Material for this task:
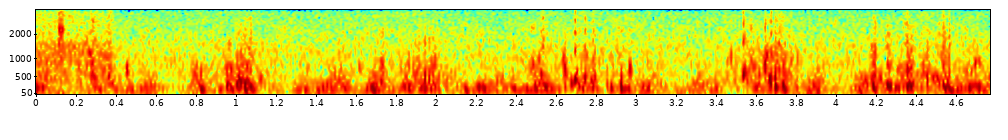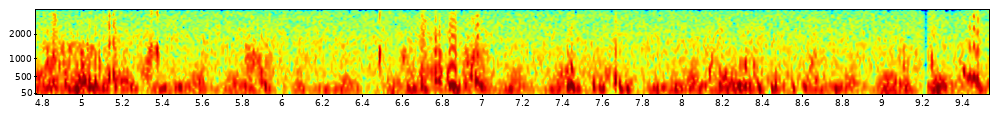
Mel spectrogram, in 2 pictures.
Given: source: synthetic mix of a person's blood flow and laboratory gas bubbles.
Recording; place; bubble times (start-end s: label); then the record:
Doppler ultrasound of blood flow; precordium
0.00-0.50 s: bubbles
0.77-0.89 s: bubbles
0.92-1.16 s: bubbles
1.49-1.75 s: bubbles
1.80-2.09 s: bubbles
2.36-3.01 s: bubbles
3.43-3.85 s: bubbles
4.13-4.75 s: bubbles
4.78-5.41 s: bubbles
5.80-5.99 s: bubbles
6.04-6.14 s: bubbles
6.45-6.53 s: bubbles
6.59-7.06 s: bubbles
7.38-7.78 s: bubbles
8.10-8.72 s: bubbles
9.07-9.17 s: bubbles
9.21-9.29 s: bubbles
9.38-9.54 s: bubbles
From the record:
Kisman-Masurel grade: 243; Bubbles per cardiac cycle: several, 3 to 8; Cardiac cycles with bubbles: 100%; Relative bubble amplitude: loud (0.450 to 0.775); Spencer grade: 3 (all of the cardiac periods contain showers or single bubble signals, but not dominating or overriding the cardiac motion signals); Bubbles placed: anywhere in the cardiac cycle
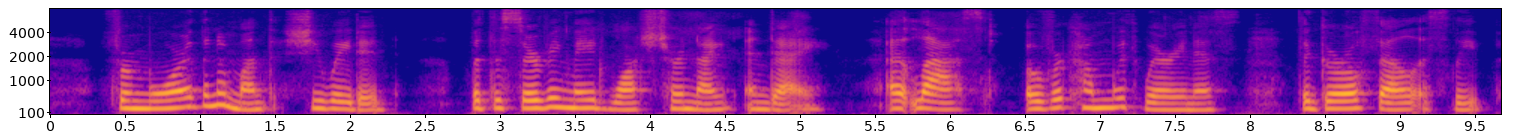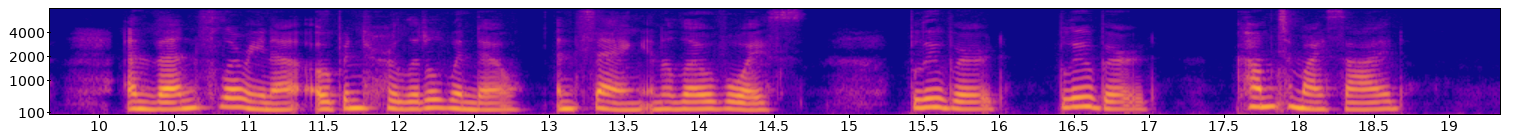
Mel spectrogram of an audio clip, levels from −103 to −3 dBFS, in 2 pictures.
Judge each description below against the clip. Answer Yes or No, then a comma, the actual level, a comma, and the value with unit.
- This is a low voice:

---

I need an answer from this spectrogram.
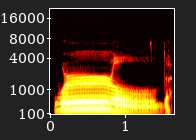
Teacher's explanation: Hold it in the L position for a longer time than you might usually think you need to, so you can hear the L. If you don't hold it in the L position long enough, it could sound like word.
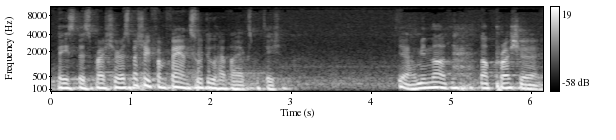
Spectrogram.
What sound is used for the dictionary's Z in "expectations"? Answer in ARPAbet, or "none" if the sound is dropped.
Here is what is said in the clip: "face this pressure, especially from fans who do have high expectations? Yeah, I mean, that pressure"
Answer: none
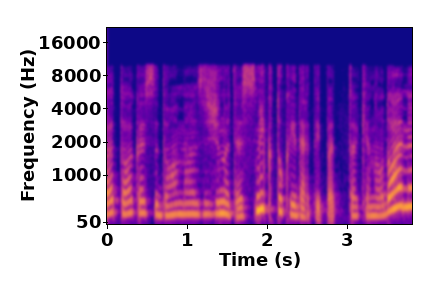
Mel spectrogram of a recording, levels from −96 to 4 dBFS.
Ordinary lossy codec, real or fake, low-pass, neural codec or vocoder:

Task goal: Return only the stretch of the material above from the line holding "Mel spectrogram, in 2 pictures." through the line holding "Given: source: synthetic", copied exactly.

Answer for this exercise:
Mel spectrogram, in 2 pictures.
Given: source: synthetic mix of a person's blood flow and laboratory gas bubbles.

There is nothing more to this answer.